Find a Realtor® Most home buyers select a licensed Realtor® to represent them, and they are almost always happy they did. Realtors® are real estate agents who subscribe to a strict code of ethics and are acknowledged experts in the field. A Realtor® knows your local market, and can help you through every step of the home buying process, from finding your dream home to negotiating the best possible terms, explaining everything along the way.

Bring a Camera Your Realtor® will take you on a number of open houses, and your opinions can be lost in the blur. To keep things straight, bring a digital camera on your trips. Take a picture of the street number of each property, then photograph each room during your walk-through. Photograph a house even if you decide it’s wrong for you—there may be furnishings, construction tips, or other features you notice later that could come in handy when you find the right home.

Friday, January 20, 2012

Closing Costs

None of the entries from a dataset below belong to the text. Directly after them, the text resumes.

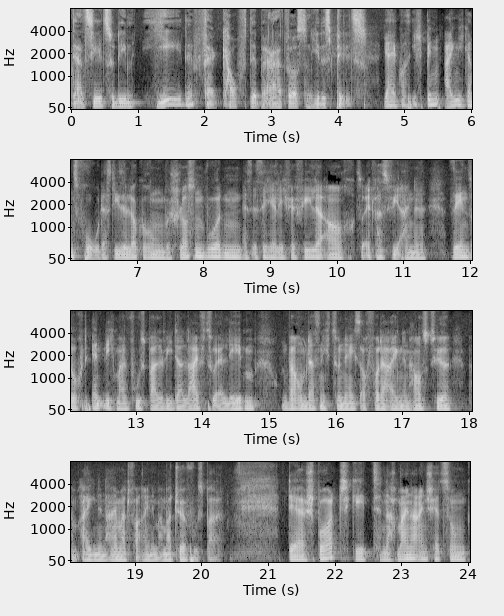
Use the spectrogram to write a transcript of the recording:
Da zählt zudem jede verkaufte Bratwurst und jedes Pilz. Ja, Herr Koss, ich bin eigentlich ganz froh, dass diese Lockerungen beschlossen wurden. Es ist sicherlich für viele auch so etwas wie eine Sehnsucht, endlich mal Fußball wieder live zu erleben. Und warum das nicht zunächst auch vor der eigenen Haustür beim eigenen Heimatverein im Amateurfußball? Der Sport geht nach meiner Einschätzung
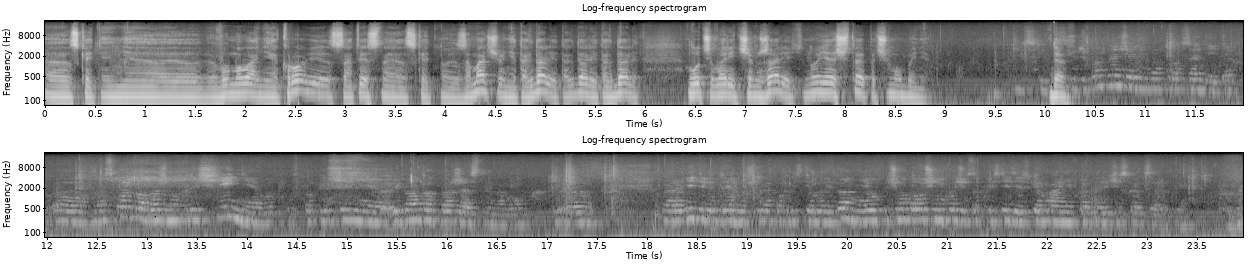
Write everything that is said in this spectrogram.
э, сказать, не- э, вымывание крови, соответственно, сказать, ну, замачивание и так далее, и так далее, и так далее. Лучше варить, чем жарить. Но я считаю, почему бы нет. Да. Можно еще один вопрос о детях? Э, Насколько важно покрещении ребенка к божественному? Э, Родители требуют, чтобы я покрестила ребенка. Мне его почему-то очень не хочется крестить здесь в Германии в католической церкви. Э,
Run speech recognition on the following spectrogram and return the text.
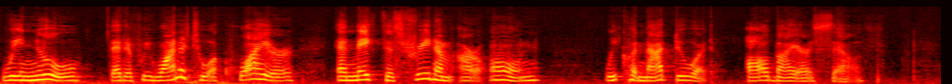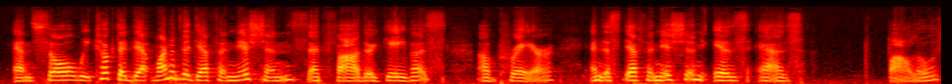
we knew that if we wanted to acquire and make this freedom our own, we could not do it all by ourselves. And so we took the one of the definitions that Father gave us of prayer and this definition is as follows.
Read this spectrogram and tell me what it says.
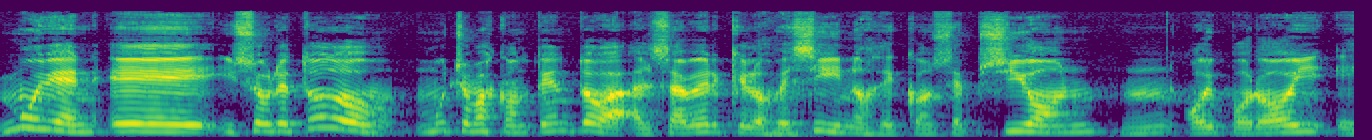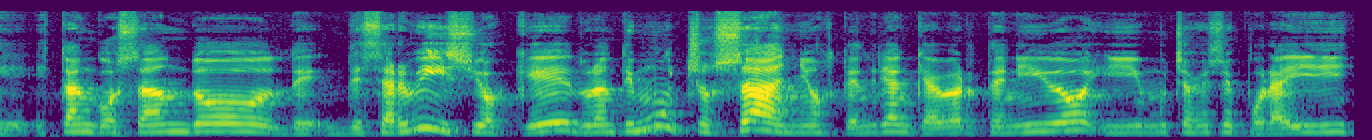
Muy bien, eh, y sobre todo mucho más contento al saber que los vecinos de Concepción hoy por hoy eh, están gozando de, servicios que durante muchos años tendrían que haber tenido y muchas veces por ahí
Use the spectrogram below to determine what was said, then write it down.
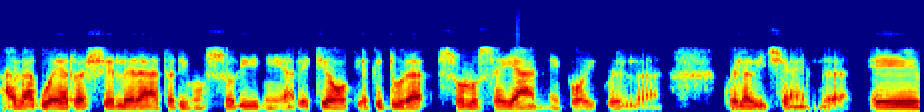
alla guerra scellerata di Mussolini all'Etiopia, che dura solo sei anni poi quella, quella vicenda. E,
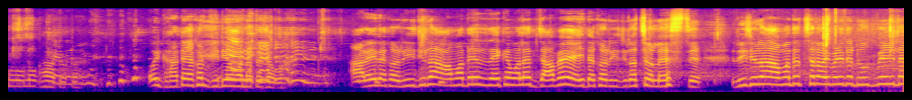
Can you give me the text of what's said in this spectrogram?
পুরনো ঘাট ওটা। ওই ঘাটে এখন ভিডিও বানাতে যাব। আর এই দেখো রিজুরা আমাদের রেখে বলে যাবে? এই দেখো রিজুরা চলে এসছে। রিজুরা আমাদের ছাড়া ওই বাড়িতে ঢুকবেই না।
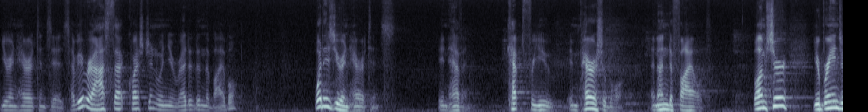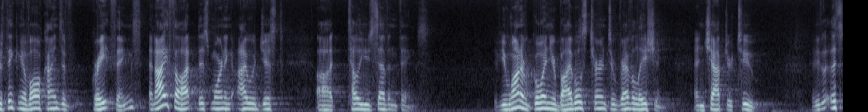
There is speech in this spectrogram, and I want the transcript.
your inheritance is. Have you ever asked that question when you read it in the Bible? What is your inheritance in heaven, kept for you, imperishable and undefiled? Well, I'm sure your brains are thinking of all kinds of great things, and I thought this morning I would just uh, tell you seven things. If you want to go in your Bibles, turn to Revelation and chapter 2. Let's,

Closing costs are the actual expenses that the lender incurs in the origination of a new home loan. Some of the costs are related to your loan application, such as the expense of a credit report on all applicants. Other fees are related to the house itself, such as the property appraisal. Others are payment to the lender for processing your application, such as the loan origination fee. Unless the seller offers to pay them for you, these expenses are charged to the buyer and often runs between 2 and 3 percent of the amount being borrowed. Because different states have different fees and taxes that are a part of these costs, it's impossible to generalize nationwide. Common closing costs can include processing and underwriting fee, mortgage insurance premium, appraisal fee, the cost of a credit report, tax service fee, application, commitment, wire transfer fee, etc. Escrow accounts are often required for many loans for homeowners insurance, real estate taxes, and homeowners associations and require cash deposits at closing. After your initial meeting with a mortgage professional, you should receive a Good Faith Estimate that includes all the estimated costs to close your loan.